DTD Episode 20 Show Notes
But WHY is Your Employee Annoying You?
2 Simple Steps to Find the Why and Take Action
I once had a client share that she was doing all that she could to avoid an employee that she just could not stand.
“What is she doing that’s so annoying?”, I asked.
Upon further investigation I learned that the employee was a whiner. She complained about her life, her work, and her co-workers constantly.
I quickly pointed out that ignoring her was problematic on many levels. Here’s what I shared
1. She was probably annoying the rest of the team as well and creating lots of drama. By choosing to ignore rather than address her whining the behavior would continue unchecked. Fellow employees, not empowered to actually do anything about her or for her may end up leaving out of frustration. At a minimum she was wreaking havoc and frustrating her team. You can’t have such energy busting behavior at work!
2. Think of all the wasted time! Every minute she is using during paid time to complain without problem solving is productivity time lost. And you are not just losing the time of the annoying employee. You are also losing the time of the co-worker she’s talking to. And, if anyone is complaining ABOUT her after the fact, there’s some more productivity time down the tubes!
3. Think of all the wasted money! Consider the hourly rates of all of the people who have engaged in complaining with her or about her for 5, 10, 15 minutes or more. Add up the time and multiply by the pay per minute. Staggering, I promise you!
4. What if there are some nuggets of value to some of her complaints? It’s the boy who cried wolf syndrome. She complains non-stop and now no one actually listens to a word she says. There may be times when there is valuable insight mixed in with all of the garbage coming out. You are missing the opportunity to gain anything from her perspective. She has become a silent and yet loud force in your organization. If she focused on communicating just what was most important and relevant you might gain value.
5. She doesn’t realize it………Probably. People politely listening and a boss who listens or avoids all reinforce her belief that it’s okay to air all of your grievances constantly at work. You’ve all become the shoulder she can cry on or the listening ear. It might be her way of getting attention or feeling important. It’s all misguided. I have also seen more than once that, believe it or not, people who talk a lot often do so because they feel unheard. It becomes a self-fulfilling prophecy. I’m not heard. Let me speak more or speak louder. And then they are heard even less. She doesn’t realize that she’s minimizing her ability to be successful and driving everyone crazy. She is also diminishing her ability to have real and valuable impact.
So, my wonderful listening leaders, please, please please, figure out exactly why that employee is annoying you. Then create an action plan for them and communicate it. Give that annoying employee, your team and your business a fighting chance!
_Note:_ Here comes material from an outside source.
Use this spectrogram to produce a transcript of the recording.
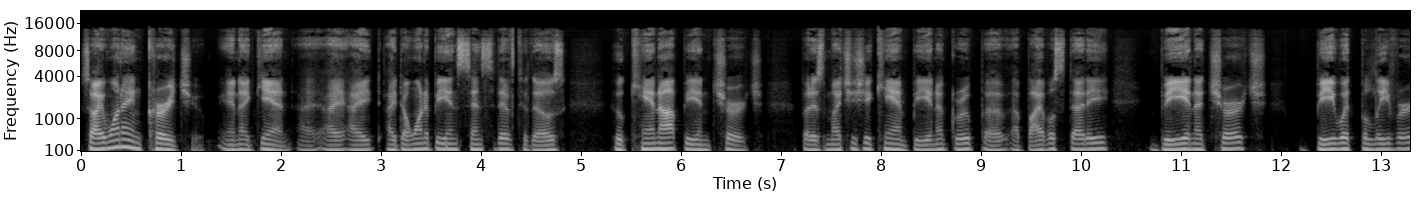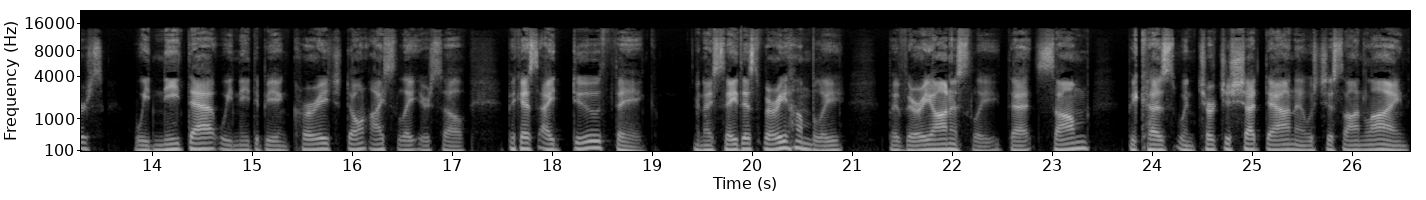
So I want to encourage you. And again, I, I, I don't want to be insensitive to those who cannot be in church, but as much as you can, be in a group, a, a Bible study, be in a church, be with believers. We need that. We need to be encouraged. Don't isolate yourself because I do think, and I say this very humbly, but very honestly, that some, because when churches shut down and it was just online,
Your annoying employee may not be a complainer. Perhaps your annoyance is lacking the right skills to do the job well, or is too hyper or too bitter. Maybe he makes too many mistakes or she snaps her gum or has an issue with body odor.
Choosing to ignore or avoid is a decision to allow or maybe even encourage the annoyance. I encourage you to get clear, create a plan and take action instead.
Here are the steps to take to get in action. Either start with the annoying employees or just go for it and analyze your entire team. It’s time to diagnose why and create a plan.
In a simple Word Document create a column to document specifically what the issue is. Then determine whether the employee issues are an attitude or aptitude issue. Are they both willing and able to do the job?
If it’s an attitude issue, there’s really no process other than to document and then communicate the new expectation. If it is a complaining problem I recommend a conversation that will help the annoyer gain insight about what they are doing and the impact it is having on themselves, the team and the business. Be empathetic rather than overbearing. They may have the best intentions with the wrong execution. Help them hone and redirect some succinct communication efforts with a new emphasis on creating solutions along with identifying issues.
If it’s an aptitude issue, you have to get specific. Which knowledge, skills or abilities are they missing? Is there a plan that can get them to perform the way they must? Should they shadow a co-worker or take an online class? Or is the investment doable or too much?